● **Your assignment**
Set down the records once more, please, exactly and with the pictures left out.

━━━━━ Provided entries

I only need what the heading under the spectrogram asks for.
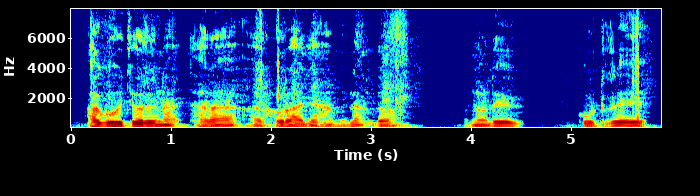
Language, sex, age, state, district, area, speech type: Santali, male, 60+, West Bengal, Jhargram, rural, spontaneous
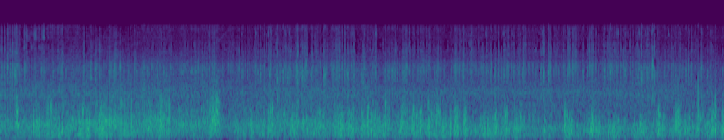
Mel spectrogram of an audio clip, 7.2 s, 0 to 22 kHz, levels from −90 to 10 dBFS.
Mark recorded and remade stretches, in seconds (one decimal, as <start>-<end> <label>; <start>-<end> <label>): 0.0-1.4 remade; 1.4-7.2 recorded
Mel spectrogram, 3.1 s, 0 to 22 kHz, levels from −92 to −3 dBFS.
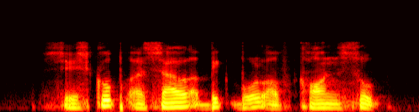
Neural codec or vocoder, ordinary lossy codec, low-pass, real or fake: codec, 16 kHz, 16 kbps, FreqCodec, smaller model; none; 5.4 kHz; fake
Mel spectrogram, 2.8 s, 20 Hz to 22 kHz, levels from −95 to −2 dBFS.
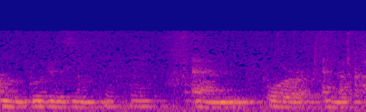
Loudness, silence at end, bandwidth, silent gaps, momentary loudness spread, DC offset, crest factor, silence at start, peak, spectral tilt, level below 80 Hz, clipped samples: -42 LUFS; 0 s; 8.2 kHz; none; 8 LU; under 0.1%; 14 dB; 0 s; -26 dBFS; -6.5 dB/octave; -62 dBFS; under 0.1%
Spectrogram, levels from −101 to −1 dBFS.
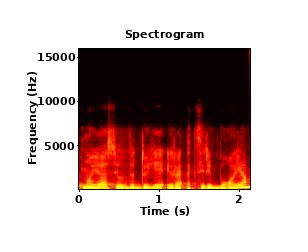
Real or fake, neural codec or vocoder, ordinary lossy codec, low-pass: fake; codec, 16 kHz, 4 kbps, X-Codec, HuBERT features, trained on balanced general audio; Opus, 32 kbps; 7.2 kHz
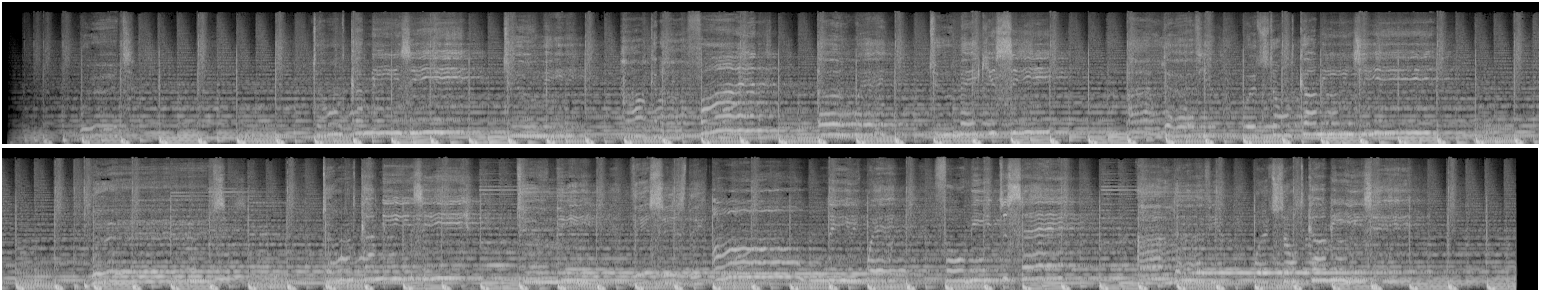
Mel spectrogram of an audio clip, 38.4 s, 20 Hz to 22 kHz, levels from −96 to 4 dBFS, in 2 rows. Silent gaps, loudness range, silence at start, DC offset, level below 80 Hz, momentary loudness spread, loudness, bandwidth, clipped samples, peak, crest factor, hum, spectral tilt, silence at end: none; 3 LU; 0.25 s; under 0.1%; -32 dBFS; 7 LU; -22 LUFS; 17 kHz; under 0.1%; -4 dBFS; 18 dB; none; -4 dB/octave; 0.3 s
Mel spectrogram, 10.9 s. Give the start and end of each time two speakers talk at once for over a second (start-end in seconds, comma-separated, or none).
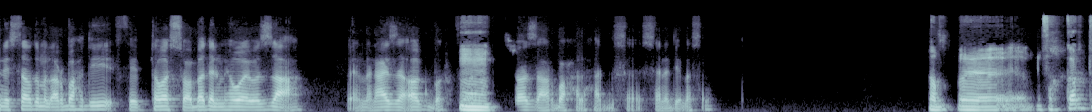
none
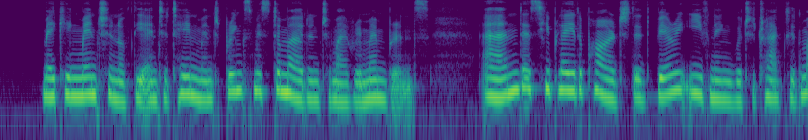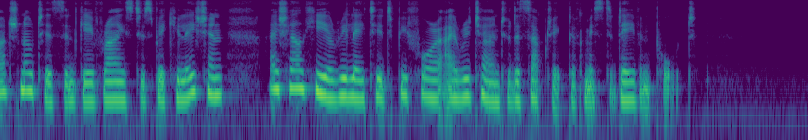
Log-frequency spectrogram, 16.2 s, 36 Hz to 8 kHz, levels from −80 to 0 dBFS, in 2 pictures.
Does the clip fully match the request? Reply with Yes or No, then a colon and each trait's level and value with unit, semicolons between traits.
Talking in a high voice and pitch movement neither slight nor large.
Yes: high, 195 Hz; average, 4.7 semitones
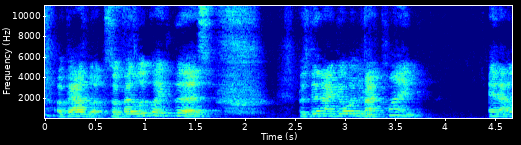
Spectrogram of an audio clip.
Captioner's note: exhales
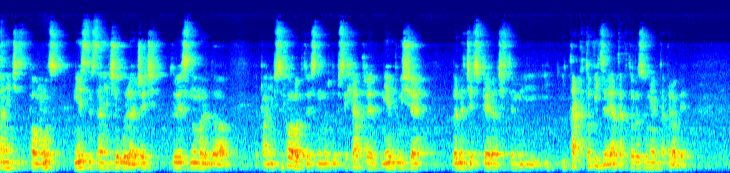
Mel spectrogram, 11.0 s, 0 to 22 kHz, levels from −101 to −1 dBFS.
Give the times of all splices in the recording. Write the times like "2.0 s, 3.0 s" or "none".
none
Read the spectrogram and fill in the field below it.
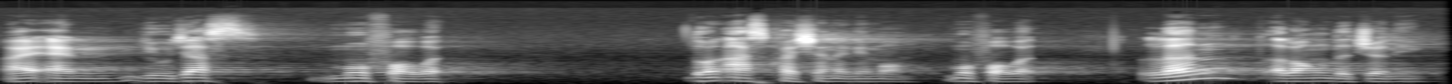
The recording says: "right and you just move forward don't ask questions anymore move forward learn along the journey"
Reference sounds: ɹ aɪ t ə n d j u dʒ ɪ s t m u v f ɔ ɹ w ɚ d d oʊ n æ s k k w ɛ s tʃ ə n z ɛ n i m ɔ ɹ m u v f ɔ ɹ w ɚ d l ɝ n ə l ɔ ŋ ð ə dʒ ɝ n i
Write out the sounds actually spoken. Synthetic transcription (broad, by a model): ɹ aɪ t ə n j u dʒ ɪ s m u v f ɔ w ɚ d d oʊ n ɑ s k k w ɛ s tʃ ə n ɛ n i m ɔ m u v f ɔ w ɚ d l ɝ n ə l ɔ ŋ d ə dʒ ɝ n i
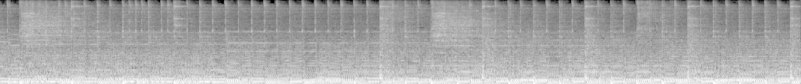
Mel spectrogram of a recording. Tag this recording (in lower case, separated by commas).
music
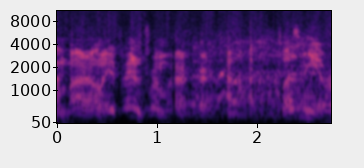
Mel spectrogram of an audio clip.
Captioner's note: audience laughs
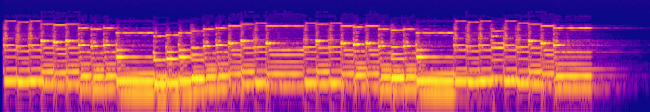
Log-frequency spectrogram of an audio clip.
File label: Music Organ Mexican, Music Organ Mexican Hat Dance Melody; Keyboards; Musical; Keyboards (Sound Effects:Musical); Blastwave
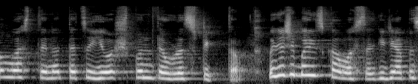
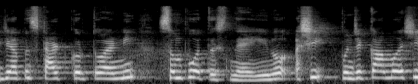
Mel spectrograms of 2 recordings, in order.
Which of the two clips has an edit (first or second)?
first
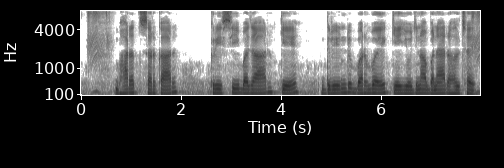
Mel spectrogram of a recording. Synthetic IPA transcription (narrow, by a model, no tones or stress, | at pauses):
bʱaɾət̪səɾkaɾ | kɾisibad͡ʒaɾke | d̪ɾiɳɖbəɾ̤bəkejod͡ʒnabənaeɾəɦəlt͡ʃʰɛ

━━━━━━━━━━

● **Worked solution**
I only need what the heading under the spectrogram asks for.
Language, sex, age, state, district, area, speech type: Santali, male, 60+, West Bengal, Jhargram, rural, spontaneous
Mel spectrogram of an audio clip, 7.2 s, 0 to 22 kHz, levels from −90 to 10 dBFS.
Mark recorded and remade stretches, in seconds (one decimal, as <start>-<end> <label>; <start>-<end> <label>): 0.0-1.4 remade; 1.4-7.2 recorded
Mel spectrogram, 3.1 s, 0 to 22 kHz, levels from −92 to −3 dBFS.
Neural codec or vocoder, ordinary lossy codec, low-pass, real or fake: codec, 16 kHz, 16 kbps, FreqCodec, smaller model; none; 5.4 kHz; fake
Mel spectrogram, 2.8 s, 20 Hz to 22 kHz, levels from −95 to −2 dBFS.
Loudness, silence at end, bandwidth, silent gaps, momentary loudness spread, DC offset, crest factor, silence at start, peak, spectral tilt, level below 80 Hz, clipped samples: -42 LUFS; 0 s; 8.2 kHz; none; 8 LU; under 0.1%; 14 dB; 0 s; -26 dBFS; -6.5 dB/octave; -62 dBFS; under 0.1%
Spectrogram, levels from −101 to −1 dBFS.
Real or fake, neural codec or vocoder, ordinary lossy codec, low-pass: fake; codec, 16 kHz, 4 kbps, X-Codec, HuBERT features, trained on balanced general audio; Opus, 32 kbps; 7.2 kHz
Mel spectrogram of an audio clip, 38.4 s, 20 Hz to 22 kHz, levels from −96 to 4 dBFS, in 2 rows. Silent gaps, loudness range, silence at start, DC offset, level below 80 Hz, momentary loudness spread, loudness, bandwidth, clipped samples, peak, crest factor, hum, spectral tilt, silence at end: none; 3 LU; 0.25 s; under 0.1%; -32 dBFS; 7 LU; -22 LUFS; 17 kHz; under 0.1%; -4 dBFS; 18 dB; none; -4 dB/octave; 0.3 s
Mel spectrogram, 10.9 s. Give the start and end of each time two speakers talk at once for over a second (start-end in seconds, comma-separated, or none).
none
Log-frequency spectrogram, 16.2 s, 36 Hz to 8 kHz, levels from −80 to 0 dBFS, in 2 pictures.
Does the clip fully match the request? Reply with Yes or No, then a colon and each trait's level and value with unit, semicolons between traits.
Talking in a high voice and pitch movement neither slight nor large.
Yes: high, 195 Hz; average, 4.7 semitones
Spectrogram of an audio clip.
Captioner's note: exhales
Mel spectrogram, 11.0 s, 0 to 22 kHz, levels from −101 to −1 dBFS.
Give the times of all splices in the recording. Write the times like "2.0 s, 3.0 s" or "none".
none
Read the spectrogram and fill in the field below it.
The recording says: "right and you just move forward don't ask questions anymore move forward learn along the journey"
Reference sounds: ɹ aɪ t ə n d j u dʒ ɪ s t m u v f ɔ ɹ w ɚ d d oʊ n æ s k k w ɛ s tʃ ə n z ɛ n i m ɔ ɹ m u v f ɔ ɹ w ɚ d l ɝ n ə l ɔ ŋ ð ə dʒ ɝ n i
Write out the sounds actually spoken. Synthetic transcription (broad, by a model): ɹ aɪ t ə n j u dʒ ɪ s m u v f ɔ w ɚ d d oʊ n ɑ s k k w ɛ s tʃ ə n ɛ n i m ɔ m u v f ɔ w ɚ d l ɝ n ə l ɔ ŋ d ə dʒ ɝ n i
Mel spectrogram of a recording. Tag this recording (in lower case, separated by commas).
music
Mel spectrogram of an audio clip.
Captioner's note: audience laughs
Log-frequency spectrogram of an audio clip.
File label: Music Organ Mexican, Music Organ Mexican Hat Dance Melody; Keyboards; Musical; Keyboards (Sound Effects:Musical); Blastwave
Mel spectrograms of 2 recordings, in order.
Which of the two clips has an edit (first or second)?
first
Mel spectrogram of a recording. Synthetic IPA transcription (narrow, by a model, no tones or stress, | at pauses):
bʱaɾət̪səɾkaɾ | kɾisibad͡ʒaɾke | d̪ɾiɳɖbəɾ̤bəkejod͡ʒnabənaeɾəɦəlt͡ʃʰɛ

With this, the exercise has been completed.